What About Summarizing?

Summarizing is condensing information.

  • Summarizing is putting the main idea(s) of one or several writers into your own words, and including only the main point(s).
  • Summaries are significantly shorter than the original and take a broad overview of the source material.
  • Summaries must be cited.

Summarize when:

  • You want to establish background an overview of a topic
  • You want to describe information (from several sources) about a topic
  • You want to determine the main ideas of a single source
Summarizing Steps
1. Take out material that is not important to understanding
2. Take out words that repeat information
3.  Replace a list of things with one general word. For example, substitute oak, ash, maple for the word tree
4.  Look for a topic sentence
5.  Look for a thesis

To Summarize Problem/Solution texts
        Ask yourself:
  • What is the problem?
  • What is a possible solution?
  • Are there any other solutions?
  • Which solution has the best chance of succeeding?
To summarize Arguments and Evidence texts
         Ask yourself:
  • Evidence:  What information does the author present that leads to a claim?
  • Claim:  What does the author assert is true?  What basic statement or claim is the focus of the information?
  • Support:  What examples or explanations support the claim?
  • Qualifier:  What restrictions on the claim, or evidence counter to the claim, are presented?

Adams, Cindy H. Research-Based Strategies for Increasing Student Achievement From Classroom Instruction That Works by R. Marzano, D. Pickering, J. Pollock.
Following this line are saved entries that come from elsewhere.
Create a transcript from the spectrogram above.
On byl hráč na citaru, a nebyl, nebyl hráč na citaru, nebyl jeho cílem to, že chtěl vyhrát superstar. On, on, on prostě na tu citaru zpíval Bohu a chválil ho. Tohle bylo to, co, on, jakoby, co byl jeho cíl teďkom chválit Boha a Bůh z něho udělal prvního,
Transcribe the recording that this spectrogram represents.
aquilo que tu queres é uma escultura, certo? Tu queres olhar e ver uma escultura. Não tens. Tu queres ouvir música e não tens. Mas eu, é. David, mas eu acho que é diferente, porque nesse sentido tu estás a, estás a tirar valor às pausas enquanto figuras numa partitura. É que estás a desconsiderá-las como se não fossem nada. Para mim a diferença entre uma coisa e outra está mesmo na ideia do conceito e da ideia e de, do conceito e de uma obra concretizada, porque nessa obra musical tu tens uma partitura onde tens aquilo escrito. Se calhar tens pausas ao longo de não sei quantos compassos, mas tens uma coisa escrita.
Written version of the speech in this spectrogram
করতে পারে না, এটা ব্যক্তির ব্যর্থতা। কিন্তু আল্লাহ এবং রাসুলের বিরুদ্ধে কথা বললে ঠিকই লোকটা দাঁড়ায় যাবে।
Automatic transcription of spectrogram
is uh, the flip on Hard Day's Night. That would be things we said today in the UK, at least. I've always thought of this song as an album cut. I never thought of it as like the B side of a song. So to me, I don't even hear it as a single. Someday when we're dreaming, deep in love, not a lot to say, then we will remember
N.p.: Created by The School District of Lee County, CSDC, n.d. PPT.

The Dos and Don'ts of Paraphrasing

When you paraphrase properly, you are reworking the author’s ideas, words, phrases, and sentence structure and incorporating it with your own style and voice.

Paraphrasing is:
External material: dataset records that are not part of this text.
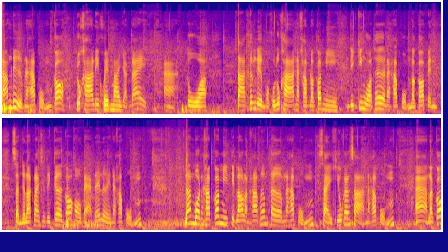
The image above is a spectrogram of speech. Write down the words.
น้ำดื่มนะครับ ผมก็ลูกค้ารีเควสต์มาอยากได้ อ่าตัวตาเครื่องดื่มของคุณลูกค้านะครับแล้วก็มี drinking water นะครับผมแล้วก็เป็นสัญลักษณ์ลายสติกเกอร์ก็ออกแบบได้เลยนะครับผมด้านบนครับก็มีติดราวหลังคาเพิ่มเติมนะครับผมใส่คิ้วกันศาสตร์นะครับผมอ่าแล้วก็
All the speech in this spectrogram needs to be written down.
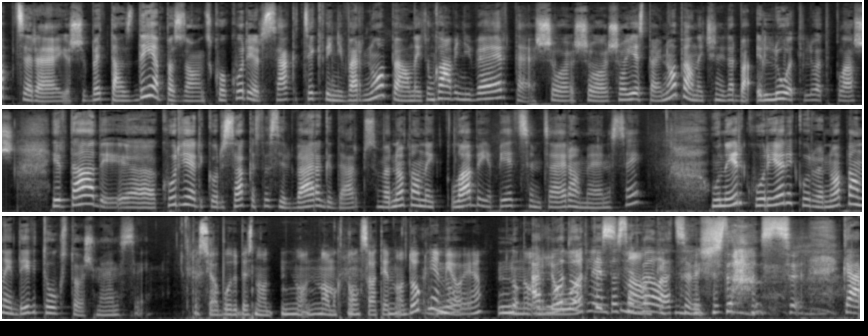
apcerējuši. Bet tās diapazons, ko kurjeris saka, cik viņi var nopelnīt un kā viņi vērtē šo, šo, šo iespēju nopelnīt šajā darbā, ir ļoti, ļoti plašs. Ir tādi uh, kurjeri, kuri saka, ka tas ir verga darbs un var nopelnīt labi, ja 500 eiro mēnesī. Un ir kurjeri, kur var nopelnīt 2000 mēnesī. Tas jau būtu bez no, no, nomaksātiem nodokļiem, nu, jau, ja? Nu, nu, ar nodokļiem tas smalki. ir vēl atsevišķs stāsts, kā,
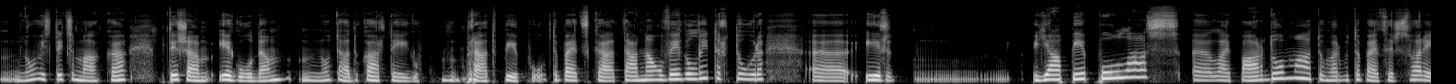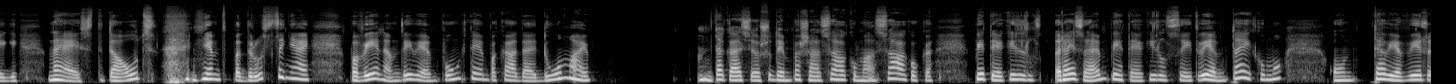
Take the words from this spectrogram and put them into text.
nu, visticamāk, ka tiešām ieguldam, nu, tādu kārtīgu prātu piepūli, tāpēc, ka tā nav viegla literatūra, ir jāpiepūlās, lai pārdomātu, un varbūt tāpēc ir svarīgi neēst daudz, ņemt pa drusciņai, pa vienam, diviem punktiem, pa kādai domai, Tā kā es jau šodien pašā sākumā sāku, ka pietiek izlas, reizēm pietiek izlasīt vienu teikumu, un tev jau ir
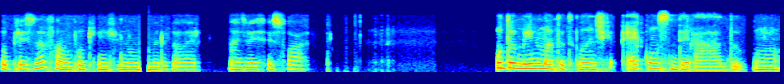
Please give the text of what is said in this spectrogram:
vou precisar falar um pouquinho de número, galera, mas vai ser suave. O domínio Mata Atlântica é considerado um,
  • rephrasing the words of an author, by putting the author’s ideas in your own words
  • synthesizing another person’s ideas to create your own knowledge or create your own interpretation or analysis
  • using your own ‘voice’
  • crediting the author of the ideas or words you used through citing properly
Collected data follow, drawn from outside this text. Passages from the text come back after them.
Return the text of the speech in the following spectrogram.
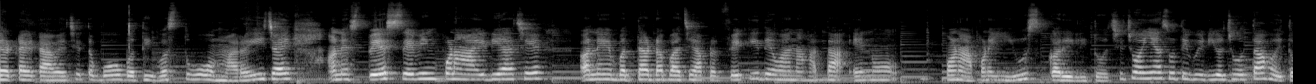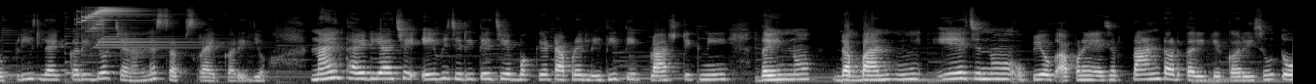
એરટાઈટ આવે છે, તો બહુ બધી વસ્તુઓ આમાં રહી જાય. અને સ્પેસ સેવિંગ પણ આ આઈડિયા છે. અને બધા ડબ્બા જે આપણે ફેંકી દેવાના હતા એનો પણ આપણે યુઝ કરી લીધો છે. જો અહીંયા સુધી વીડિયો જોતા હોય તો પ્લીઝ લાઇક કરી દો, ચેનલને સબસ્ક્રાઈબ કરી દો. નાઇન્થ આઈડિયા છે એવી જ રીતે જે બકેટ આપણે લીધી હતી પ્લાસ્ટિકની દહીંનો ડબ્બાની, એ જનો ઉપયોગ આપણે એઝ અ પ્લાન્ટર તરીકે કરીશું. તો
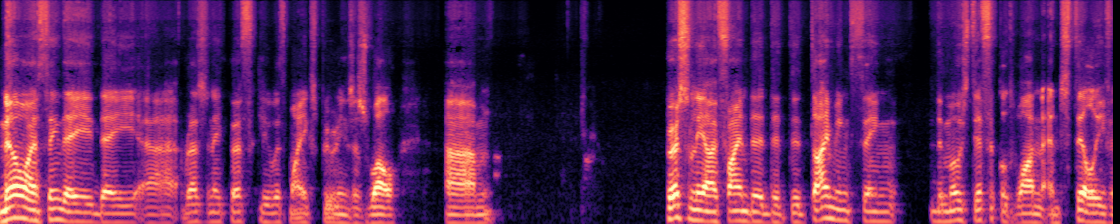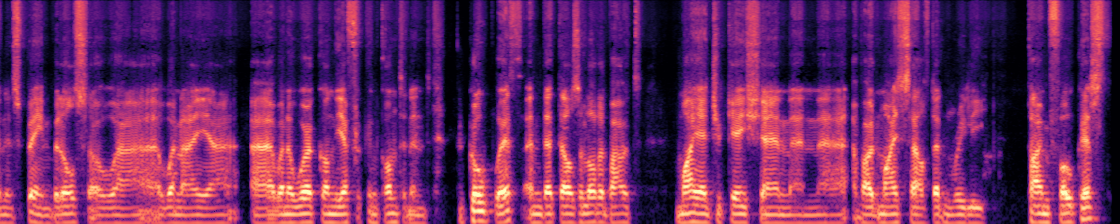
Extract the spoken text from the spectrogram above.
No, I think they they uh, resonate perfectly with my experience as well. Um, personally, I find the, the, the timing thing the most difficult one, and still even in Spain, but also uh, when I uh, uh, when I work on the African continent to cope with, and that tells a lot about my education and uh, about myself that I'm really time focused.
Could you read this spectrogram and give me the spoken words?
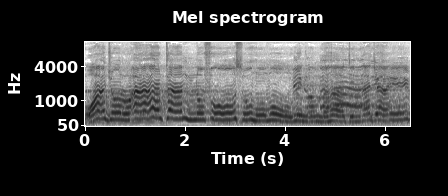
وجرأة نفوسهم من أمهات النجائب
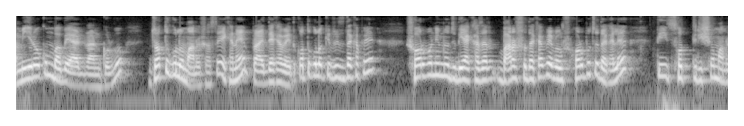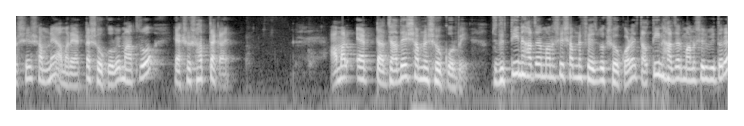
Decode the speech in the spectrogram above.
আমি এরকমভাবে অ্যাড রান করব। যতগুলো মানুষ আছে, এখানে প্রায় দেখাবে। কতগুলো কি রিচ দেখাবে? সর্বনিম্ন যদি এক হাজার বারোশো দেখাবে এবং সর্বোচ্চ দেখালে তিন ছত্রিশশো মানুষের সামনে আমার অ্যাডটা শো করবে মাত্র একশো সাত টাকায়। আমার অ্যাডটা যাদের সামনে শো করবে, যদি তিন হাজার মানুষের সামনে ফেসবুক শো করে, তাহলে তিন হাজার মানুষের ভিতরে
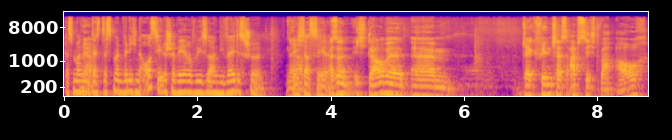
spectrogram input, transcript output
dass man, ja. dass, dass man, wenn ich ein Außerirdischer wäre, würde ich sagen, die Welt ist schön, ja. wenn ich das sehe. Also ich glaube, ähm, Jack Finchers Absicht war auch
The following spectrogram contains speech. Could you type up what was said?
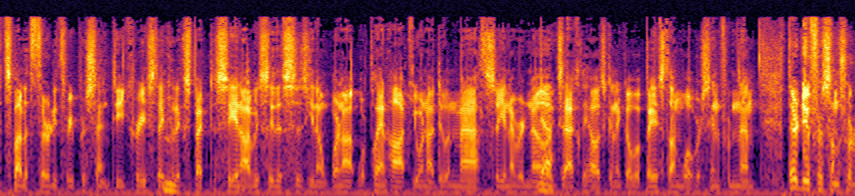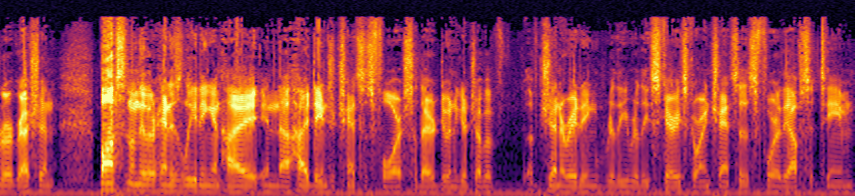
it's about a 33% decrease they could expect to see. And obviously, this is you know we're not we're playing hockey. We're not doing math, so you never know Yeah. exactly how it's going to go. But based on what we're seeing from them, they're due for some sort of regression. Boston, on the other hand, is leading in high in uh, high danger chances for, so they're doing a good job of, of generating really really scary scoring chances for the opposite team.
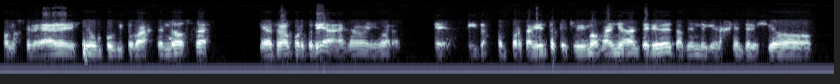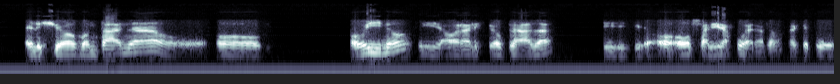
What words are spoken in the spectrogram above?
por lo general eligió un poquito más Mendoza que otras oportunidades, ¿no? Y bueno, eh, y los comportamientos que tuvimos años anteriores también de que la gente eligió eligió montaña o, vino y ahora eligió playa y, o, salir afuera, ¿no? que pudo.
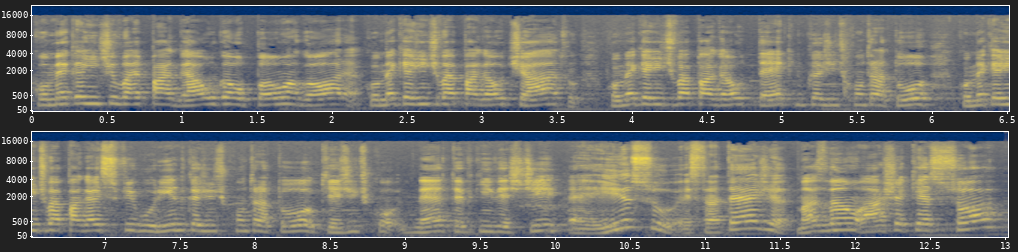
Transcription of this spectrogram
como é que a gente vai pagar o galpão agora? Como é que a gente vai pagar o teatro? Como é que a gente vai pagar o técnico que a gente contratou? Como é que a gente vai pagar esse figurino que a gente contratou, que a gente, né, teve que investir? É isso? É estratégia? Mas não, acha que é só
Three Paraphrasing Techniques

  • Bullet the main ideas. This way you will not be copying the sentence structure of the original author.  Then at a later date rewrite the paragraph including the pertinent information.
  • Talk to yourself as if you were explaining the information to a friend who knows nothing about the subject then write down what you said.
  • Give it 24  hours.  Write your paraphrase the next day after the ideas have percolated around in your thinking.  Remember, don't look at the original passage when you paraphrase  or you won't be able to get the author's words out of your thinking.

When you paraphrase properly you are:

  • using only ideas that you understand
  • synthesizing the author’s ideas so they become your own
  • using your own voice.

Paraphrasing is NOT taking a block of text and changing only a few key words (even if you use parenthetical references and include it in a works cited).

Remember, don’t use another person’s words, ideas, or catchy phrases without citing them.

What About Quotations?

Your paper should not be quote heavy!  Only about ten percent of your paper should be comprised of quotations.

Use quotations when:

  • You want to add the power of an author’s words to support your argument
  • You want to disagree with an author’s words or argument
  • You want to highlight exceedingly gorgeous, eloquent, or powerful uses of language
  • You are comparing and contrasting specific points of view
  • You want to note the important research that you are building on